Rookie Bruce Miller is being given every opportunity to win a spot on the roster and to perhaps bump 10-year veteran Moran Norris off of it. Miller was sent into Saturday's game against the Raiders ahead of Norris, and he promises to get even more playing time in two days against the Texans.
"I knew I was going to get in their early. I just had to get in and make the best of my opportunities," said Miller, who is converting from defensive end. "I think I did well. But I'm my biggest critic and we have a long way to go."
Miller's highlights included a swing pass from buddy Colin Kaepernick, which he took up the sideline for nine yards and a first down. Perhaps more important to coaches, Miller also stood up Raiders defensive end Richard Seymour, a six-time pro bowler on a blocking assignment.
The 49ers have three options. They can keep Norris and not Miller, a seventh-round pick. They can both Miller and Norris, or they can keep the rookie and cut the veteran. Miller is faster and more fluid than Norris, 33, and would allow the 49ers to be more versatile on offense. Norris, however, has more experience at what a fullback primarily needs to be good at - blocking.
Miller said that part of the game has been more complicated than he expected when told he was moving to fullback. In fact, learning how to be a pass catcher - counter intuitive for a defensive end - has been easy in comparison to the intricacies of blocking.
"Everything - footwork, landmarks, making contact and driving your feet in the guy.

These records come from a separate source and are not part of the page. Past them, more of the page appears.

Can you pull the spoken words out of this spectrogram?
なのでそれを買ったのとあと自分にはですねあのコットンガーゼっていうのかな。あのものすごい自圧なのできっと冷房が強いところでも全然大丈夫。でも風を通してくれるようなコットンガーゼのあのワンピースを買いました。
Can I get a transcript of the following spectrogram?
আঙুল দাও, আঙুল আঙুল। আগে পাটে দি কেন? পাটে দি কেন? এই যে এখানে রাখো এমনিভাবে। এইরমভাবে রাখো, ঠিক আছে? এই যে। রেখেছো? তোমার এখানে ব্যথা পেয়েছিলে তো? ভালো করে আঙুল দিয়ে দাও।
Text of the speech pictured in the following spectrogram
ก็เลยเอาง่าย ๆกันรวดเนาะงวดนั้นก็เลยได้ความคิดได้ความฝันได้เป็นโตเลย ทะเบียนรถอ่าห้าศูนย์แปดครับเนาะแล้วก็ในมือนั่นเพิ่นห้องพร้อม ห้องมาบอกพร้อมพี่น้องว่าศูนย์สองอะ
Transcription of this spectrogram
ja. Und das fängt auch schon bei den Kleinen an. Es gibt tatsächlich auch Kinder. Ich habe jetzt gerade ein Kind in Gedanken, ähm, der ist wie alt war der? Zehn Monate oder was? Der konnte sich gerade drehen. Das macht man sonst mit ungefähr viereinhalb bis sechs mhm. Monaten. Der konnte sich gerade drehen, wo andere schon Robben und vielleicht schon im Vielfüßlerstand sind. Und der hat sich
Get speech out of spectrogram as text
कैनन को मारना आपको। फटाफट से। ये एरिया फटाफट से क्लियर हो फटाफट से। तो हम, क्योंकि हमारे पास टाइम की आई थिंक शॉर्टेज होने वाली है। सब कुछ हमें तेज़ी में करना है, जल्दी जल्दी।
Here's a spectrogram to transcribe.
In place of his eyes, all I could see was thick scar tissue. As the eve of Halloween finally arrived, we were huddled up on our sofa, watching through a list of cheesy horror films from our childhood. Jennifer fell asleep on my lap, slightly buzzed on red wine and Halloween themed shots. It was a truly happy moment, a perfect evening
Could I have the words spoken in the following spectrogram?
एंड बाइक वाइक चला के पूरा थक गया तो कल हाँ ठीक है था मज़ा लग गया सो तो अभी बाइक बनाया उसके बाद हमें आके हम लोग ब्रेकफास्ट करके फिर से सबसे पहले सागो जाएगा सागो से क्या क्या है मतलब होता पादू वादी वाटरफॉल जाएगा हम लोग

All that stuff I'm working on and trying to get better," Miller said. "It's made me have a lot more respect for those guys on the other side of the ball. It's tough to get yourself in the right position to make a block, especially in the pass protection."
The 49ers obviously favor multiple tight end sets over fullbacks, so Delanie Walker has ended up seeing more snaps with the first-team unit than Miller and Norris. I plan to chart their snaps when they play the Texans.
Miller is a carrot top. He's got a mop of curly red hair and a full beard to anchor it. This, of course, has led to a number of nicknames over the years. "I've heard it all," said Miller, noting that "Big Red" and "Redbeard" have been popular. Outside linebacker Parys Haralson called him "Dirty Red" the other day. His nickname at Central Florida - and the one I think is the best - was "Diablo Rojo."
-- Matt Barrows